Tag Archives: American Impressionism

The Hyde Collection art museum and historic house

Warren Street, Glens Falls, New York.

Run-through of the permanent collection and a print exhibition of Picasso, Braque and Leger (through January 5):

When traveling through the New England hinterlands, check into historic house museums that dot region, e.g., the Hyde complex in Warren County.  The core experience is a kind of mini-Frick (initiated by local paper mill magnate couple, Louis and Charlotte Hyde), from the 1912 faux-palazzo façade and indoor central courtyard of the main building to the substantial focus on 14th to 17th century Italian painting and a few corresponding sculptural works, e.g., a ceramic Della Robbia shop Madonna and Child relief. 

Look carefully for a tiny Tinteretto “True Cross” scene (there’s also a larger portrait by the prolific Venetian) and a velvety Veronese of the biblical Rebecca, as the lighting is very low and indirect in spots not only due to conservation concerns but mainly small domestic spaces including alcoves and stairwells. In one of the larger reception rooms, you won’t miss a bust-height, glassy-eyed portrait attributed to Raphael–worthy even if workshop or follower, and excellent “International Gothic” French-produced tapestries with charmingly conventional allegorical themes (faith; eternity). Lowlands Renaissance and Baroque painting is also amply represented, not least by a sensitive Rembrandt of a long-maned Christ and a lively unfinished Rubens portrait of an African male model. 

The mainstream pre-WWII American taste for French Impressionists, especially Renoir and Degas, is evident. A gem of an example is a pre-Pointillist Seurat landscape comprised of dabbed pure colors that suggests his dizzying optics to come. A subtle, possible plein air precedent by Gustave Courbet featuring his signature rocky topography is nearby. Top-tier American Realists and Impressionists also have a notable collective presence.
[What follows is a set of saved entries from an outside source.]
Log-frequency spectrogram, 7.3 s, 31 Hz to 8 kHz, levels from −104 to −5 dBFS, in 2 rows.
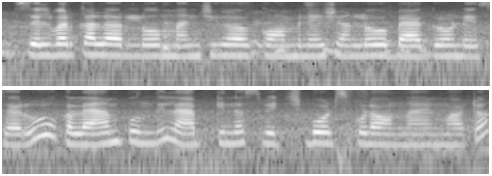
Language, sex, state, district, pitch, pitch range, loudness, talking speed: Telugu, female, Andhra Pradesh, Sri Satya Sai, 235 Hz, 225-245 Hz, -17 LUFS, 145 wpm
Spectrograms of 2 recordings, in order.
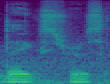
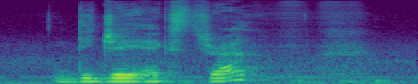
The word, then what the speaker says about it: Dijkstra: our unit unit edges dj extra that's a good way to pronounce dijkstra some people say the extra and i don't know which one is correct he was douche i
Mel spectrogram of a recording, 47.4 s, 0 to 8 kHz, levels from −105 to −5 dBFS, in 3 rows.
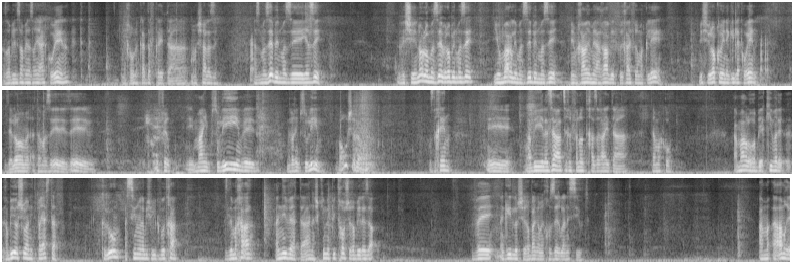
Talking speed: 110 wpm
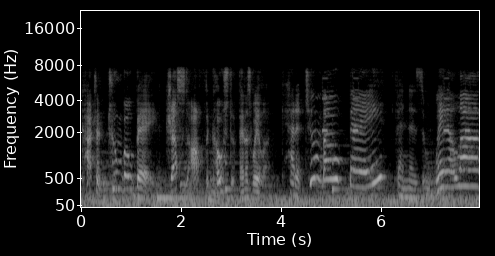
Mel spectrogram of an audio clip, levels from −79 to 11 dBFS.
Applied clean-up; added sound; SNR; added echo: none; Bowed string instrument; 18 dB; reverberation time 0.6 s.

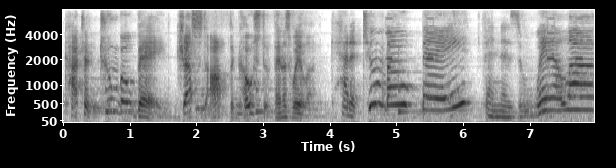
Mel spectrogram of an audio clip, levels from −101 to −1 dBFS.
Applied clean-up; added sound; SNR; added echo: neural separator model SepFormer DNS4.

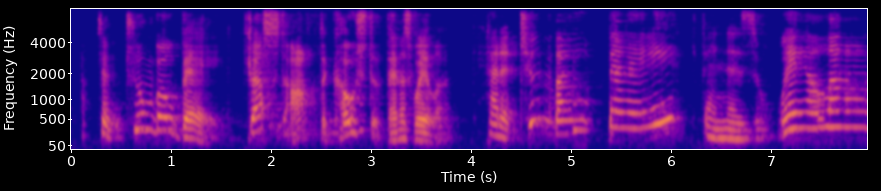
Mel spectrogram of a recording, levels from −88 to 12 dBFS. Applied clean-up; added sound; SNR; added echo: neural mask model DeepFilterNet 3.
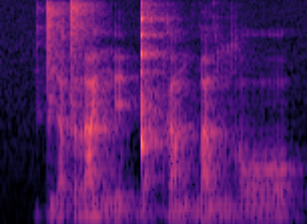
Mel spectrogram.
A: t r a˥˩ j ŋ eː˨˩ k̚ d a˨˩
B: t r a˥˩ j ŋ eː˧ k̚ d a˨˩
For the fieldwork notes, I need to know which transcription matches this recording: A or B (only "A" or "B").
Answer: A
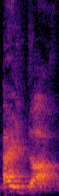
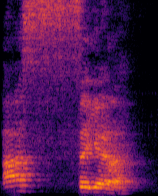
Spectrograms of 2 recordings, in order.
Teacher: c'est ce qu'on appelle les lettres solaires qui amènent un redoublement. Au lieu de mettre al-dar, on dit eddar.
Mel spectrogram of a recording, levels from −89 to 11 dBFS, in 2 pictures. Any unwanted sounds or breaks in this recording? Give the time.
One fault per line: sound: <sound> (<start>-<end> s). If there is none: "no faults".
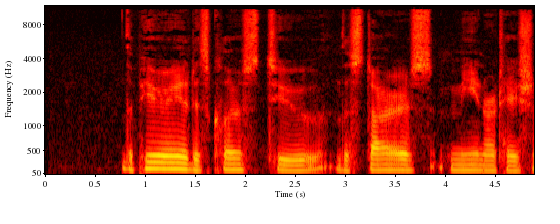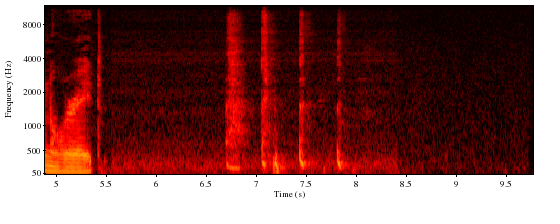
sound: cough (6.7-8.2 s)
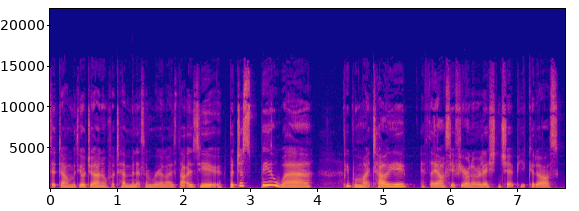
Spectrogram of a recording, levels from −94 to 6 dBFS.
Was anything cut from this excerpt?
yes; 4 cuts; at 2.6 s, 3.1 s, 4.4 s, 6.0 s

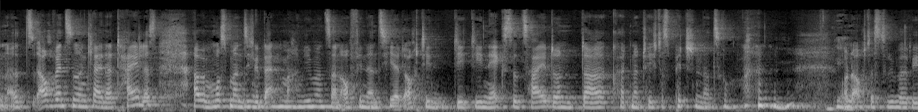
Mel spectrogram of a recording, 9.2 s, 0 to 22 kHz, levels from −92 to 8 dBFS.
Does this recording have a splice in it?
yes; 2 cuts; at 2.0 s, 2.5 s

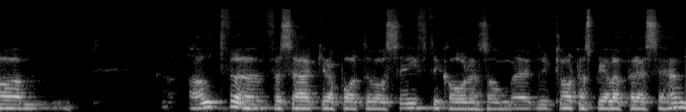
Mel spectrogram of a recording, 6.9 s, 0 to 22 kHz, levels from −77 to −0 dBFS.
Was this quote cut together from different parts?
no; 0 cuts

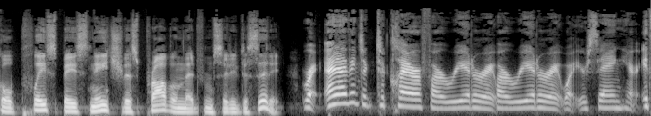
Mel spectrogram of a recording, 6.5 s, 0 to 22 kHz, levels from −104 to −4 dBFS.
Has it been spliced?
yes; 4 cuts; at 1.2 s, 2.0 s, 3.6 s, 5.0 s

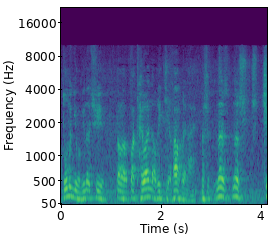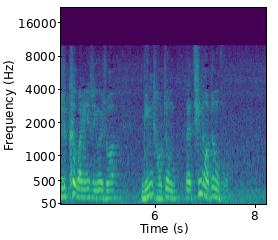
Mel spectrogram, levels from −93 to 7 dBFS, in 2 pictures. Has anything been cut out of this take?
yes; 1 cut; at 2.7 s

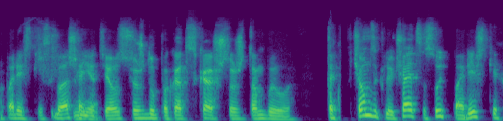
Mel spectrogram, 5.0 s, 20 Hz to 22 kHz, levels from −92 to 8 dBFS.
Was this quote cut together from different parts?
yes; 1 cut; at 3.4 s

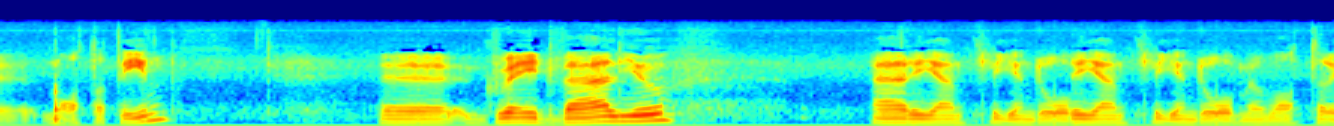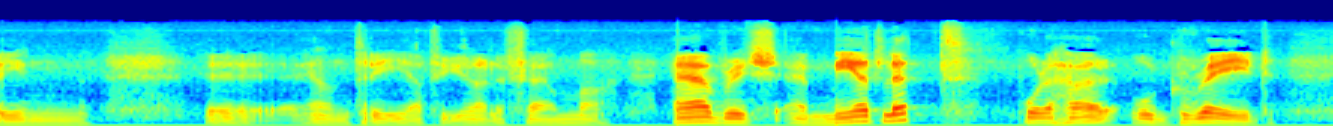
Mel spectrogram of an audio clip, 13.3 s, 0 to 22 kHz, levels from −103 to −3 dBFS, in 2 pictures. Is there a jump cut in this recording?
yes; 1 cut; at 5.4 s

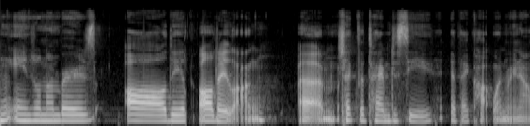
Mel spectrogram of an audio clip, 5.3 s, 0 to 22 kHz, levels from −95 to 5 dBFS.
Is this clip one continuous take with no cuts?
no; 2 cuts; at 1.8 s, 3.4 s

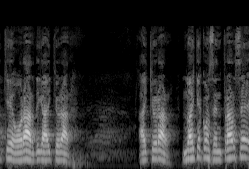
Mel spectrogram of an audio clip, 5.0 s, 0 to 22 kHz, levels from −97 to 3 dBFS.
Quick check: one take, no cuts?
no; 1 cut; at 3.6 s

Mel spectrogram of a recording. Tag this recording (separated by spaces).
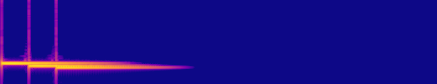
collect energy game item life object pick-up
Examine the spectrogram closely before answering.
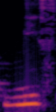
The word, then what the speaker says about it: mis: Now, months usually, but not always, have mis in front of them.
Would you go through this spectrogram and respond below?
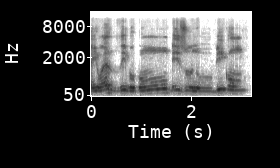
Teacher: میم کو تھوڑا سا لمبا کریں گے، آواز کو اخفاء کریں گے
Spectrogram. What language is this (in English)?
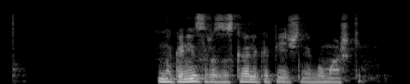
Russian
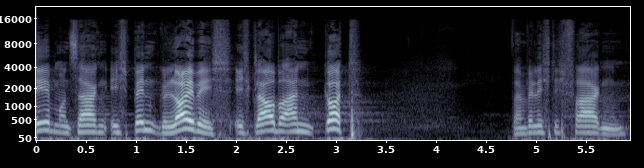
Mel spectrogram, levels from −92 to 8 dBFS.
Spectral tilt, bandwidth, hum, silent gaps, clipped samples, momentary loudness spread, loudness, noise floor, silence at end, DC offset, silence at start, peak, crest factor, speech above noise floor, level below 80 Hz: -5 dB/octave; 16 kHz; none; none; under 0.1%; 18 LU; -20 LUFS; -71 dBFS; 0.05 s; under 0.1%; 0 s; -2 dBFS; 20 dB; 51 dB; -52 dBFS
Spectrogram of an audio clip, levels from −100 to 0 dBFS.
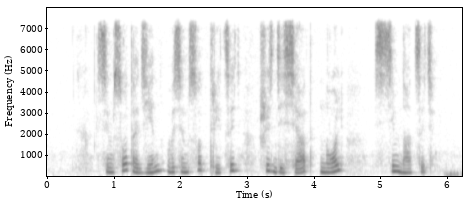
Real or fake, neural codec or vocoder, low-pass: real; none; 7.2 kHz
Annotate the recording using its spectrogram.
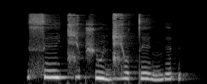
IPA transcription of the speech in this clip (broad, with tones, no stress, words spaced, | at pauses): se˦t͡ɕʊ˦ʔ ʃũ˦˨d͡ʑo˦˨ te˦˨ŋɪ˦ʔ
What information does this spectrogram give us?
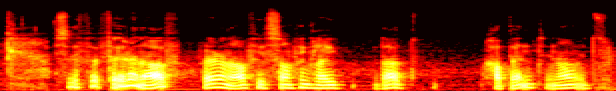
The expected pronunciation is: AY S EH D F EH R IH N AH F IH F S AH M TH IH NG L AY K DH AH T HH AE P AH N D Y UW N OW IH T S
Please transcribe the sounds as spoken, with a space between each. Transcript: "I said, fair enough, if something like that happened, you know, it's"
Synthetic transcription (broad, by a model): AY S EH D F EH R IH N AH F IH F S AH M TH IH NG L AY K DH AH T HH AE P AH N D Y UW N OW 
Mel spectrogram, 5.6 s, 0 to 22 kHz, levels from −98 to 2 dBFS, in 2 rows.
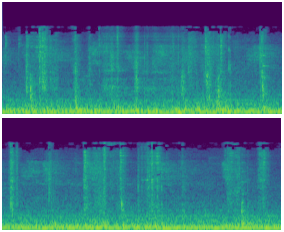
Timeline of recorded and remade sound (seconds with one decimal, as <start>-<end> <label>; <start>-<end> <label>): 0.0-1.0 recorded; 1.0-1.8 remade; 1.8-5.6 recorded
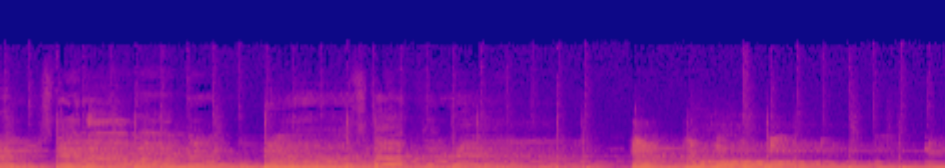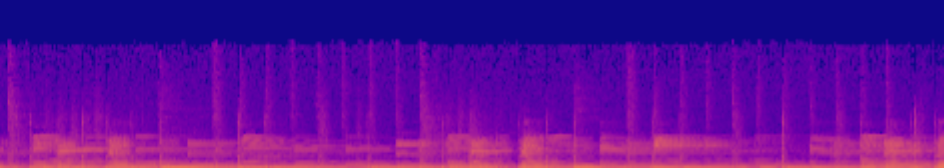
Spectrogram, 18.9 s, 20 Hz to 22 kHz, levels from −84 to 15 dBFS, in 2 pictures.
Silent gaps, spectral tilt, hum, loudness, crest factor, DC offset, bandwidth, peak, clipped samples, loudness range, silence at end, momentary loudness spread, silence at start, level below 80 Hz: none; -5.5 dB/octave; none; -25 LUFS; 16 dB; under 0.1%; 16.5 kHz; -8 dBFS; under 0.1%; 3 LU; 0 s; 7 LU; 0 s; -32 dBFS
Among several Thomas Eakins paintings is a portrait of his acclaimed student Henry Ossawa Tanner; there are seaside and garden scenes by Winslow Homer, Childe Hassam, and William Merritt Chase; and a quintessential moonlit cracked-impasto Albert Pinkham Ryder.  A charming vertical Blue-to-Rose Period Picasso of a lithe youth surprises in madame’s bedroom, although acquired after her death (1968), as both the collection and exhibition space has continued to expand.   

The current print show of illustrative suites based on literature by Picasso, Georges Braque and Fernand Leger is lovely.  Starting with, Picasso (of course, and this spread is a good argument for why), the monochrome coverage extends to nearly the full iconographic range of his oeuvre, from the Blue Period, through shattered Cubist still life, through Surrealist-styled figures including auto-portrait minotaurs, to scathing cartoons of Franco, and classically-tinged lover-muses like a profile head of Marie Therese “carved” out with chiaroscuro.  Fortuitously, one can appreciate his facility with classical contouring (when he wanted to employ it) through comparison with a painted portrait head by Ingres in the house library, along with two others by this sultan of slick academic painting.  The latest Picasso images here, from the 1960s, are incredibly reduced caricatures that bring a semiotic mixing of the most minimal markings to life. The overriding technique is etching, with some technical variation (most by specialty print houses but a few early ones his own pulls).

Picasso’s early Cubist art-brother Braque is seen in this display veering into frenemy Matisse’s territory with softer organic forms, specific nature imagery and some color; and Leger’s contributions combine strongly contoured, bold figuration a la his constructivist-like direction, with flat, abstract color blocks characteristic of his post-WWI paintings. 

A new gallery (opened 2017) highlights continuing acquisitions of post-WWII works with the current installation focusing (not exclusively) on geometric abstraction by Jean Arp, Joseph Albers, Frank Stella, and Al Held, among others. Veering off, but wonderful, a characteristically conceptual Tim Rollins and K.O.S. wherein pages from a text of Shakespeare’s Midsummer Night’s Dream are pasted as a picture plane and embellished with colorful floating abstract “blots”–the perceptual apparition not wholly unlike the effect of the scaffold-stablized shapes of in Leger’s prints (as above).

It’s a pleasantly scaled excursion in which all can be taken in leisurely, and special programming, judging from this visit, is thoughtful and erudite within the context and means of the institution as a whole.